(Collected data entries)
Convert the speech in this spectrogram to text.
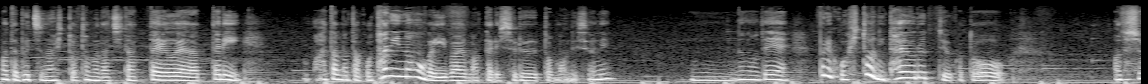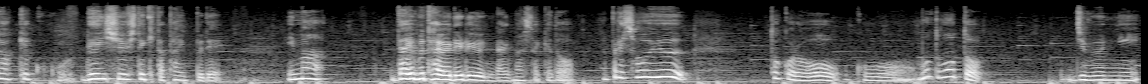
また別の人友達だったり親だったりはたまたこう他人の方がいい場合もあったりすると思うんですよね。うんなのでやっぱりこう人に頼るっていうことを私は結構こう練習してきたタイプで今だいぶ頼れるようになりましたけどやっぱりそういうところをこうもっともっと自分に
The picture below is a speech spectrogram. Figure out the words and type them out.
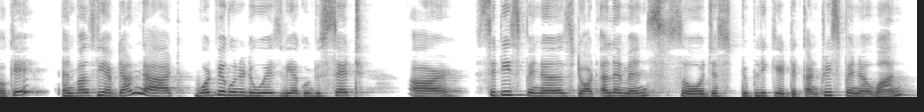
Okay. And once we have done that, what we're going to do is we are going to set our city spinners dot elements. So just duplicate the country spinner one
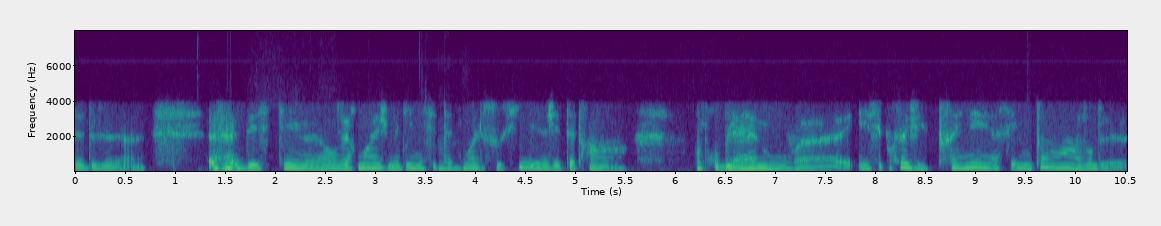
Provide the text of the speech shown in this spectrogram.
de d'estime envers moi et je me dis mais c'est mm. peut-être moi le souci. J'ai peut-être un, un problème ou et c'est pour ça que j'ai traîné assez longtemps hein, avant de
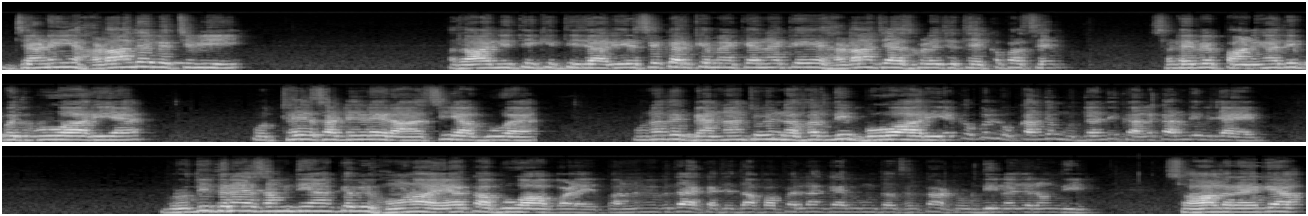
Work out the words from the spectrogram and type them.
ਜਣੀ ਹੜਾਂ ਦੇ ਵਿੱਚ ਵੀ ਰਾਜਨੀਤੀ ਕੀਤੀ ਜਾ ਰਹੀ ਹੈ। ਇਸੇ ਕਰਕੇ ਮੈਂ ਕਹਿੰਦਾ ਕਿ ਹੜਾਂ 'ਚ ਇਸ ਵੇਲੇ ਜਿੱਥੇ ਇੱਕ ਪਾਸੇ ਸੜੇ ਵੇ ਪਾਣੀਆਂ ਦੀ ਬਦਬੂ ਆ ਰਹੀ ਹੈ। ਉੱਥੇ ਸਾਡੇ ਜਿਹੜੇ ਰਾਜਸੀ ਆਗੂ ਹੈ, ਉਹਨਾਂ ਦੇ ਬਿਆਨਾਂ 'ਚੋਂ ਵੀ ਨਫ਼ਰਤ ਦੀ ਬੋ ਆ ਰਹੀ ਹੈ ਕਿਉਂਕਿ ਲੋਕਾਂ ਦੇ ਮੁੱਦਿਆਂ ਦੀ ਗੱਲ ਕਰਨ ਦੀ ਬਜਾਏ ਵਿਰੋਧੀ ਧਿਰਾਂ ਇਹ ਸਮਝਦੀਆਂ ਕਿ ਵੀ ਹੁਣ ਆਇਆ ਕਾਬੂ ਆਪ ਵਾਲੇ 92 ਵਿਧਾਇਕ ਜਿੱਦਾਂ ਆਪਾਂ ਪਹਿਲਾਂ ਕਹਿ ਲੂੰ ਤਾਂ ਸਰਕਾਰ ਟੁੱਟਦੀ ਨਜ਼ਰ ਆਉਂਦੀ। ਸਾਲ ਰਹਿ ਗਿਆ,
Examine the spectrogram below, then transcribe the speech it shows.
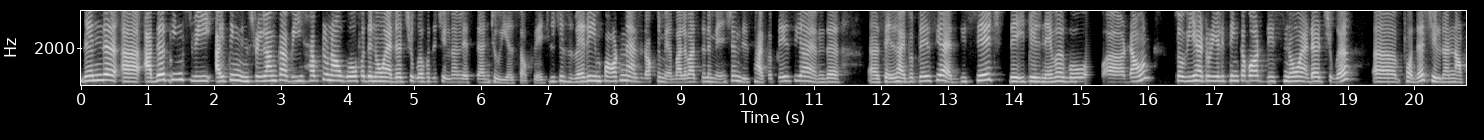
Then the uh, other things we, I think in Sri Lanka, we have to now go for the no added sugar for the children less than two years of age, which is very important as Dr. Balawardhan mentioned, this hyperplasia and the uh, cell hyperplasia at this stage, they, it will never go uh, down. So we have to really think about this no added sugar uh, for the children up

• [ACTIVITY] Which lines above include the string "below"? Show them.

• [TASK SOLUTION]
The picture below is a speech spectrogram. Figure out the words and type them out.
Examine the spectrogram below, then transcribe the speech it shows.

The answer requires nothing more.